Recoil operation is the name for a particular type of mechanical action in a self-loading firearm. It may be found in semi-automatic or automatic weapons. In general, weapons of this type utilize the conservation of momentum to harness the rearward impulse from firing - the recoil - to extract and eject the empty cartrdige and then chamber the next round to ready the gun to fire again.
This type of action is divided into long recoil and short recoil types.
The long recoil action is one where the barrel and bolt or slide of the firearm remain locked together as they recoil, all the way to the rear-most position of the mecahnism. They are then unlocked, and the barrel, under the influence of the recoil spring, returns forard first while the bolt remains locked to the rear and the extractor hooks to the cartridge. The barrel (and chamber) moving forward extracts the cartridge from the chamber. Once the barrel has returned forward, the bolt is unlocked and chambers the next available round.
In a short recoil action, the barrel and bolt travel together only a short distance; this travel is used to operate a the chamber locking/unlocking system rather than to fully extract the cartridge. At the end of the joined movement, they are unlocked and the barrel is stopped. The bolt (and cartridge in the chamber) continue to move rearward, extracting the empty cartridge and then chambering the next.
The long recoil system is mostly used in long guns, where there is more room for the system to operate behind the firing mechanism.
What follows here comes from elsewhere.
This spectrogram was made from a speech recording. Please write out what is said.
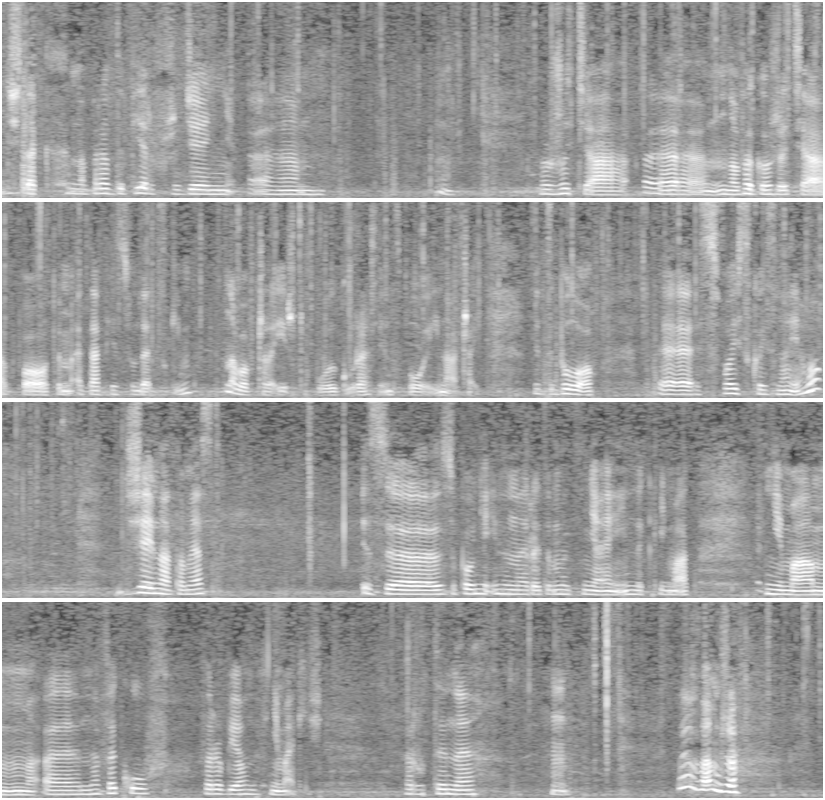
Dziś tak naprawdę pierwszy dzień życia, nowego życia po tym etapie sudeckim. No bo wczoraj jeszcze były góry, więc było inaczej. Więc było e, swojsko i znajomo. Dzisiaj natomiast jest e, zupełnie inny rytm dnia, inny klimat. Nie mam e, nawyków wyrobionych, nie ma jakiejś rutyny. Hmm. Powiem Wam, że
John Moses Browning's famous Auto 5 semi automatic shotgun is a long recoil system. Very few handguns use long recoil, as the user's hand placement makes a long reciprocating action impractical. There have been some, however; the Frommer Stop, a Hungarian pistol from 1912, uses a long recoil design. Even earlier, a design known as the Roth-Theodorovic pistol was proposed for military contracts in Austria in the 1890s. Although it was never adopted or sold commercially, elements of its design went into the more successful Roth-Steyr 1907 handgun (a short recoil action).
Modern semi-automatic handguns generally use short recoil actions, with barrel and slide locking and unlocking by a variety of methods ranging from the 1911's tilting barrel freeing its locking lugs to the famous toggle lock of the Luger and the roller locked Heckler & Koch P9S or Korth PRS. In these guns, the barrel moves only a short distance, with the mechanism then unlocking the chamber and permitting the bolt and/or slide to continue rearward.
Recoil operation is generally more robust and requires less maintenance than a gas-operated system, and in addition the recoiling component can absorb some of the gun's recoil making it easier to fire for the user. However, to operate correctly, the gun generally must produce a recoil impulse within the design range of the firearm - meaning that in order to use ammunition that is more or less powerful than the design loads by enough of a difference, the action of the gun must be adjusted (springs can generally be changed).
Inertia operation is closely related to recoil operation. In the former, however, rather than the rearward motion of a component of the firearm under recoil operating the mechanism, the entire gun recoils and an isolated component remains still due to inertia; that component is used to unlock/operate the firearm.